Wednesday, May 29, 2024 - 03:20 AM

China is yet to fully recover from its pandemic-induced travel slump, with projections forecasting outbound tourism to be back on track by the end of 2025. According to the latest available data from the UN World Tourism Organization, the Asian nation lost its position as the world’s leading tourism spender in 2022, after having held the position since 2013.

Although China still saw an increase of some $5 billion in outbound tourism spending between 2021 and 2022, it was not enough to match the surge in spending from the United States in that time period, which more than doubled from $75 billion to $162 billion.

This spate of increased travel includes the phenomenon of “revenge tourism”, a term coined on social media following the lifting of Covid restrictions as people started to go on trips that they previously were unable to take.

Even with the growth, however, both China and the United States were still some way off their pre-pandemic figures in 2022. China’s peak had hit $277.3 billion in 2018, while the U.S. reached a height of $184.8 billion in 2019.

As Statista's Anna Fleck shows in the chart below, Germany, one of the most populous and richest nations in Europe, continued to rank in the top three big spenders, while the United Kingdom has climbed into fourth position.

Infographic: The World’s Biggest Tourism Spenders | Statista

You will find more infographics at Statista

India, meanwhile, has retained seventh position and also saw a huge increase in tourist spending from $17.8 billion to $31.8 billion. Data for the United Arab Emirates was not published for 2022.

According to the latest update of the UNWTO World Tourism Barometer, international tourism reached 97 percent of pre-pandemic levels in the first quarter of 2024.
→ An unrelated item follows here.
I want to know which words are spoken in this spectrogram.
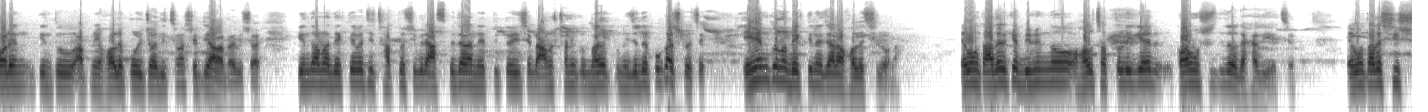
করেন, কিন্তু আপনি হলে পরিচয় দিচ্ছেন না, সেটি আলাদা বিষয়। কিন্তু আমরা দেখতে পেয়েছি ছাত্র শিবিরে আজকে যারা নেতৃত্ব হিসেবে আনুষ্ঠানিকভাবে নিজেদের প্রকাশ করেছে, এহেন কোনো ব্যক্তি নেই যারা হলে ছিল না। এবং তাদেরকে বিভিন্ন হল ছাত্রলীগের কর্মসূচিতেও দেখা দিয়েছে। এবং তাদের শীর্ষ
This was partly thanks to the opening of Asian markets, including visa facilitation, with China having introduced visa-free travel for citizens from France, Germany, Italy, the Netherlands, Spain and Malaysia for a year staring November 2023.

North America saw the strongest performance of the subregions in Q1 of 2024, per the report, with a 23 percent increase of international arrivals in comparison to the same period from before the pandemic, followed by Central America with an increase of 15 percent, the Caribbean and Western Europe, each with 7 percent, respectively.